Now, I'm sure that unrelenting competition from Chapters and Amazon ground Duthie down. I'm willing to believe they probably never recovered from the debacle of their attempt at superstoredom Downtown. I'm aware that real estate prices on the Lower Mainland are through the roof and rent or taxes on their business may have been a burden. But while that store may have had one or two good staffers (not that I saw them), I'm positive that if a reasonably normal-lookin' guy like me got treated as badly as I did last year, the same thing must have happened to plenty of other people. It's one thing for a big box retailer's staff to be impersonal, it's quite another for a neighbourhood store's staff to be snotty. If you treat people badly, your customer base will erode and with no customer loyalty, you won't be able to compete against the big guys, or even just hold your own in your own part of town. In the end, I have to wonder if, at least in part because of their staffing, they brought this on themselves.

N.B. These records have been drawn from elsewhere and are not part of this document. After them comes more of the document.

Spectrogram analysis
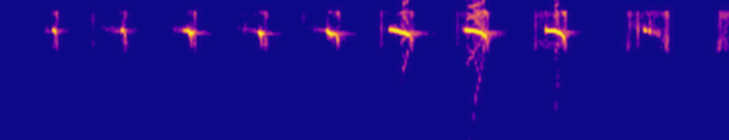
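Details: Baby squirrels crying to attract their mother to collect them: high, sharp squeaks near the top of hearing, repeated about twice a second in a steady series of roughly ten, some notes louder with a downward sweep.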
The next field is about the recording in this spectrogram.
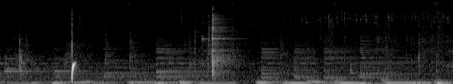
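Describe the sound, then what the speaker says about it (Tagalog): Butter drops into hot oil in a pan for mussel adobo, a single plop and clink followed by light sizzling and pan clatter, close by with no talk. "So you just put your oil and your butter"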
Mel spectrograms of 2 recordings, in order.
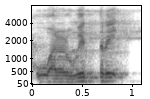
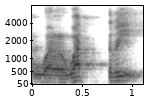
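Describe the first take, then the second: First: The vowel after the w is an 'i'. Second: The vowel after the w is an 'a'. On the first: "dan kasrohnya" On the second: "dibaca dengan fathah wawu"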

I'm not going to the sale at Duthie's because even as they go out of business and need every dollar they can get, they don't deserve my business. Not anymore anyway. And now there won't be a chance to win it back.